## Task item:
From first line to last, give the records again word for word and omit the pictures.

## The records:
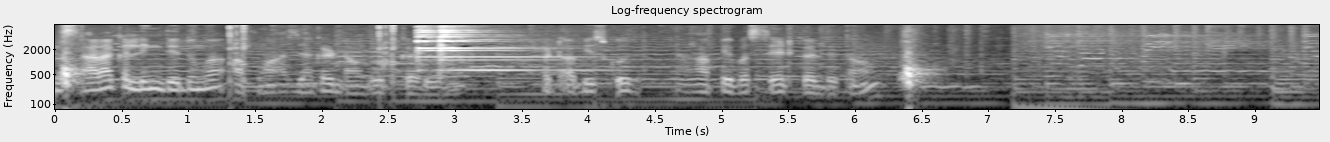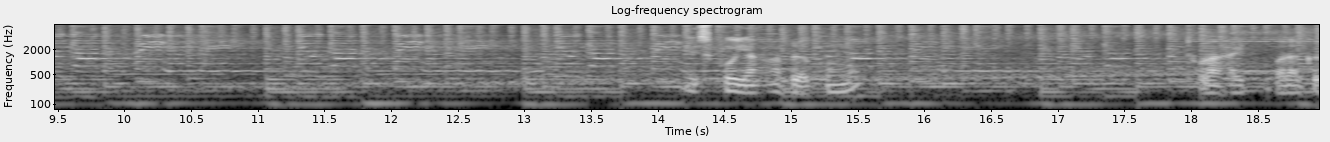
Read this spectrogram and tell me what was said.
मैं सारा का लिंक दे दूँगा, आप वहाँ से जाकर डाउनलोड कर लेना। बट अभी इसको यहाँ पे बस सेट कर देता हूँ। इसको यहाँ पे रखूँगा। थोड़ा हाइट बड़ा कर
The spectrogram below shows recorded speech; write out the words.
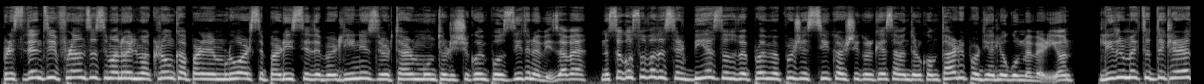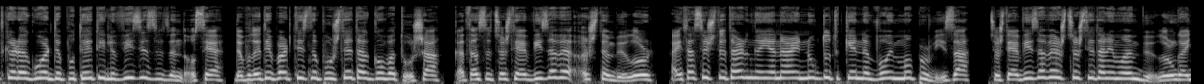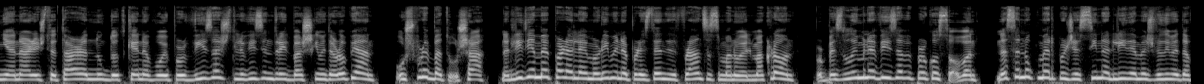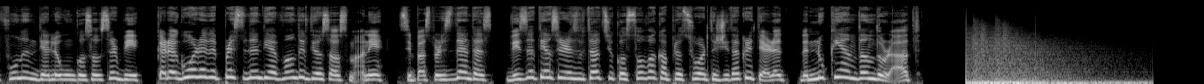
Presidenti i Francës Emmanuel Macron ka paralajmëruar se Parisi dhe Berlini zyrtar mund të rishikojnë pozitën e vizave, nëse Kosova dhe Serbia s'do të veprojnë me përgjegjësi karshi kërkesave ndërkombëtare për dialogun me veriun. Lidhur me këtë deklaratë ka reaguar deputeti i Lëvizjes Vetëvendosje. Deputeti i partisë në pushtet, Agon Batusha, ka thënë se çështja e vizave është e mbyllur. Ai tha se qytetarët nga janari nuk do të kenë nevojë më për viza. Çështja e vizave është çështje tani më e mbyllur, nga një janari qytetarët nuk do të kenë nevojë për viza që të lëvizin drejt Bashkimit Europian, u shpreh Batusha, në lidhje me paralajmërimin e presidentit të Francës Emmanuel Macron për pezullimin e vizave për Kosovën. nëse nuk merr përgjegjësi në lidhje me zhvillimet e fundit në dialogun Kosovë-Serbi, ka reaguar edhe presidentja e vendit Vjosa Osmani. Sipas presidentes, vizat janë si rezultat që Kosova ka plotësuar të gjitha kriteret dhe nuk i janë dhënë dhuratë.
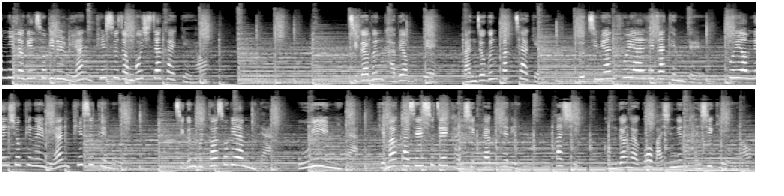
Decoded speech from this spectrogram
합리적인 소비를 위한 필수 정보 시작할게요. 지갑은 가볍게, 만족은 꽉차게, 놓치면 후회할 혜자템들, 후회 없는 쇼핑을 위한 필수템을 지금부터 소개합니다. 5위입니다. 게마카세 수제 간식 닭 테린, 화식, 건강하고 맛있는 간식이에요.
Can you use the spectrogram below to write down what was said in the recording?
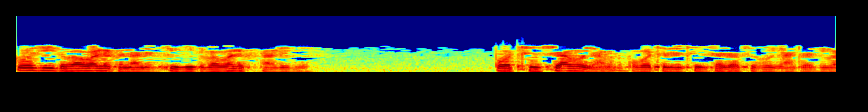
ကိုယ်စီသဘာဝလက္ခဏာနဲ့ဒီဒီသဘာဝလက္ခဏာလေးတွေပေါ်ထင်ရှားဖို့ရမယ်ပေါ်ထင်ထင်ရှားရှားဖြစ်ဖို့ရတဲ့သူက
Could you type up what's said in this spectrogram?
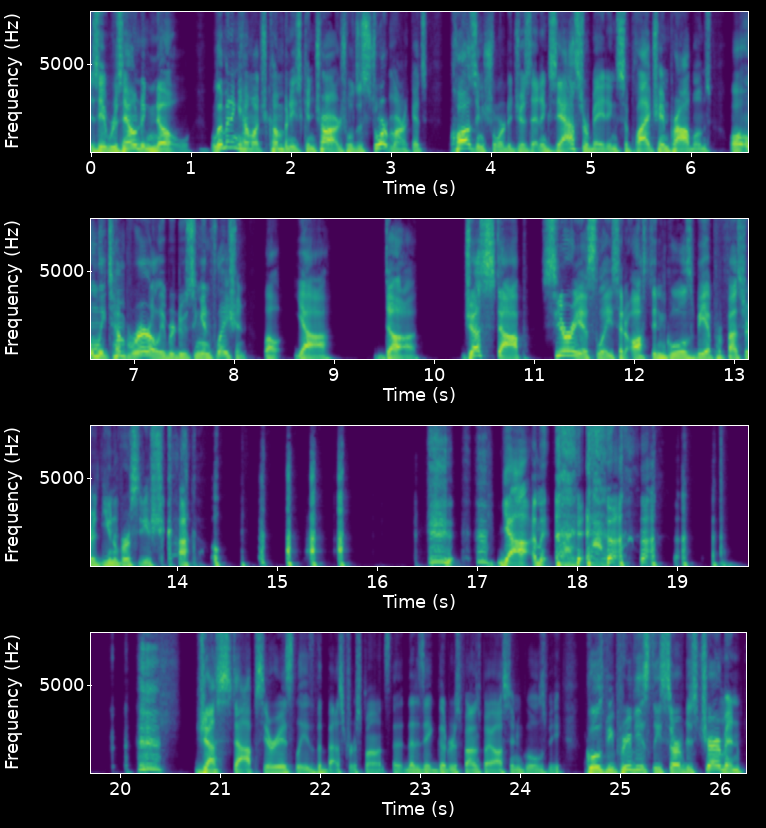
is a resounding no. Limiting how much companies can charge will distort markets, causing shortages and exacerbating supply chain problems while only temporarily reducing inflation. Well, yeah, duh. Just stop. Seriously, said Austin Goolsbee, a professor at the University of Chicago. Yeah, I mean, just stop seriously is the best response. That, that is a good response by Austin Goolsbee. Goolsbee previously served as chairman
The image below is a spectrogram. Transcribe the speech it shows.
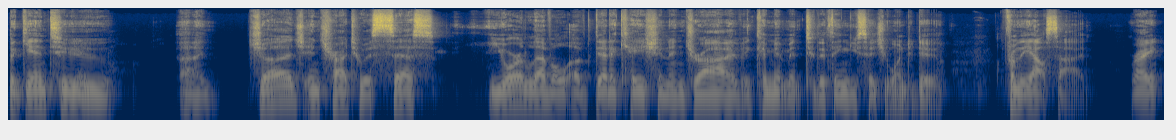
begin to uh, judge and try to assess your level of dedication and drive and commitment to the thing you said you wanted to do from the outside, right?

## Exercise result:
Read this spectrogram and tell me what was said.
मैं सारा का लिंक दे दूँगा, आप वहाँ से जाकर डाउनलोड कर लेना। बट अभी इसको यहाँ पे बस सेट कर देता हूँ। इसको यहाँ पे रखूँगा। थोड़ा हाइट बड़ा कर
The spectrogram below shows recorded speech; write out the words.
Presidenti i Francës Emmanuel Macron ka paralajmëruar se Parisi dhe Berlini zyrtar mund të rishikojnë pozitën e vizave, nëse Kosova dhe Serbia s'do të veprojnë me përgjegjësi karshi kërkesave ndërkombëtare për dialogun me veriun. Lidhur me këtë deklaratë ka reaguar deputeti i Lëvizjes Vetëvendosje. Deputeti i partisë në pushtet, Agon Batusha, ka thënë se çështja e vizave është e mbyllur. Ai tha se qytetarët nga janari nuk do të kenë nevojë më për viza. Çështja e vizave është çështje tani më e mbyllur, nga një janari qytetarët nuk do të kenë nevojë për viza që të lëvizin drejt Bashkimit Europian, u shpreh Batusha, në lidhje me paralajmërimin e presidentit të Francës Emmanuel Macron për pezullimin e vizave për Kosovën. nëse nuk merr përgjegjësi në lidhje me zhvillimet e fundit në dialogun Kosovë-Serbi, ka reaguar edhe presidentja e vendit Vjosa Osmani. Sipas presidentes, vizat janë si rezultat që Kosova ka plotësuar të gjitha kriteret dhe nuk i janë dhënë dhuratë.
Decoded speech from this spectrogram
합리적인 소비를 위한 필수 정보 시작할게요. 지갑은 가볍게, 만족은 꽉차게, 놓치면 후회할 혜자템들, 후회 없는 쇼핑을 위한 필수템을 지금부터 소개합니다. 5위입니다. 게마카세 수제 간식 닭 테린, 화식, 건강하고 맛있는 간식이에요.
Can you use the spectrogram below to write down what was said in the recording?
ကိုယ်စီသဘာဝလက္ခဏာနဲ့ဒီဒီသဘာဝလက္ခဏာလေးတွေပေါ်ထင်ရှားဖို့ရမယ်ပေါ်ထင်ထင်ရှားရှားဖြစ်ဖို့ရတဲ့သူက
Could you type up what's said in this spectrogram?
is a resounding no. Limiting how much companies can charge will distort markets, causing shortages and exacerbating supply chain problems while only temporarily reducing inflation. Well, yeah, duh. Just stop. Seriously, said Austin Goolsbee, a professor at the University of Chicago. Yeah, I mean, just stop seriously is the best response. That, that is a good response by Austin Goolsbee. Goolsbee previously served as chairman
The image below is a spectrogram. Transcribe the speech it shows.
begin to uh, judge and try to assess your level of dedication and drive and commitment to the thing you said you wanted to do from the outside, right?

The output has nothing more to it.